By the time you start breaking stuff you will most likely have a much better idea of what you are looking for in a off-road unicycle and might find it easier to just buy one complete the way that you want it.


This used to be a club 24…changed one part at a time.

I know you asked about tires and some very good advice has been posted already. I was in the boat as you about a year ago and gradually upgraded old chromey to do muni before getting a nimbus muni. I think what made as big a difference as the tire, in terms of being able to ride over bumps, was getting better pedals/shoes so you can keep some torque going when your pedals are in the 12-6 position.

There are lots of good threads on shoes and pedals. Shin guards are good idea once you get knarlier pedals. Your shins will thank you.

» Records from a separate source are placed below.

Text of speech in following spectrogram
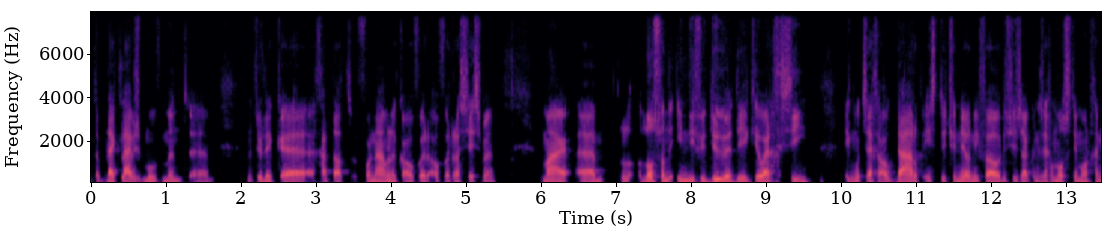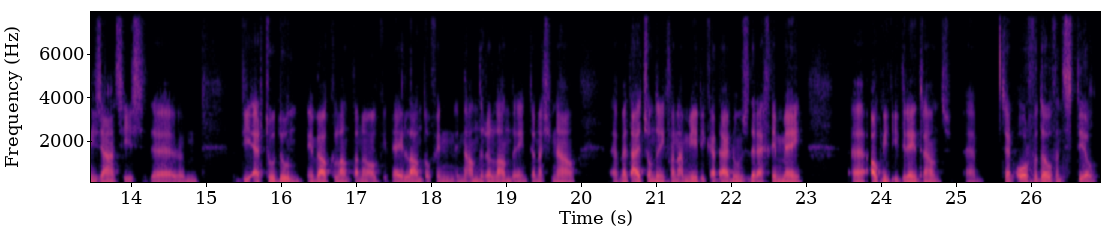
de Black Lives Movement. natuurlijk gaat dat voornamelijk over, over racisme. Maar ehm, los van de individuen die ik heel erg zie, ik moet zeggen, ook daar op institutioneel niveau, dus je zou kunnen zeggen moslimorganisaties um, die ertoe doen, in welk land dan ook, in Nederland of in, in andere landen internationaal, uh, met uitzondering van Amerika, daar doen ze er echt in mee. Uh, ook niet iedereen trouwens. Um, zijn oorverdovend stil.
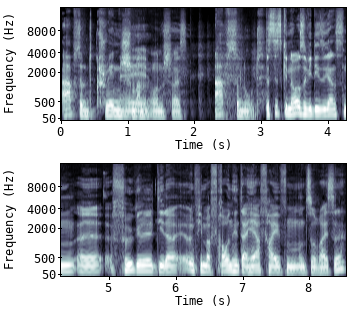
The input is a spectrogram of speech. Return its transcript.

Good luck and just get out and hit the trails. I spent a lot time trying to learn to hop and stuff before hitting the trails and you really don’t need those skills right off the bat. It all gets better with more saddle time.

Thanks for all the replies. I’m going to keep the club stock and buy a muni when I think my skill level is good enough to hit some trails.

You can do a lot more than lite muni. Basically you can do all kinds of riding, but you’ll want to limit the big hops and drops.

All of my older Munis have square taper hubs, and all are still useable. Mostly what my older ones lack are wide frames to fit wide tires. But my nice 29" is still quite fun to ride on all sorts of trails where I roll, and don’t pound it very hard.

Muni was getting big for a few years before we had easy access to splined hubs. Even my old Coker, which is the one I’m more likely to use on trails, still has its original square taper axle.

The OP has already said he’s going to leave his Club 24 as-is and save up for a proper Muni. But he can still take the Club out on the trails and have lots of fun. Just avoid drops over 1’ and big hops.

This is good advice. When using a “regular” tire for Muni, you don’t have a lot of leeway on tire pressure. Basically you need to make sure you have enough in there to keep the rim from hitting the ground. With our old 1.75" tires (the standard size back in the pre-Muni/Trials/Street days), I still had to run mine at 50+psi on the rocky trails. That just made for more of a challenge. :slight_smile:

Later, when I graduated to a 2.4", and then a 3.0 x 24" tire, those same trails got a lot easier.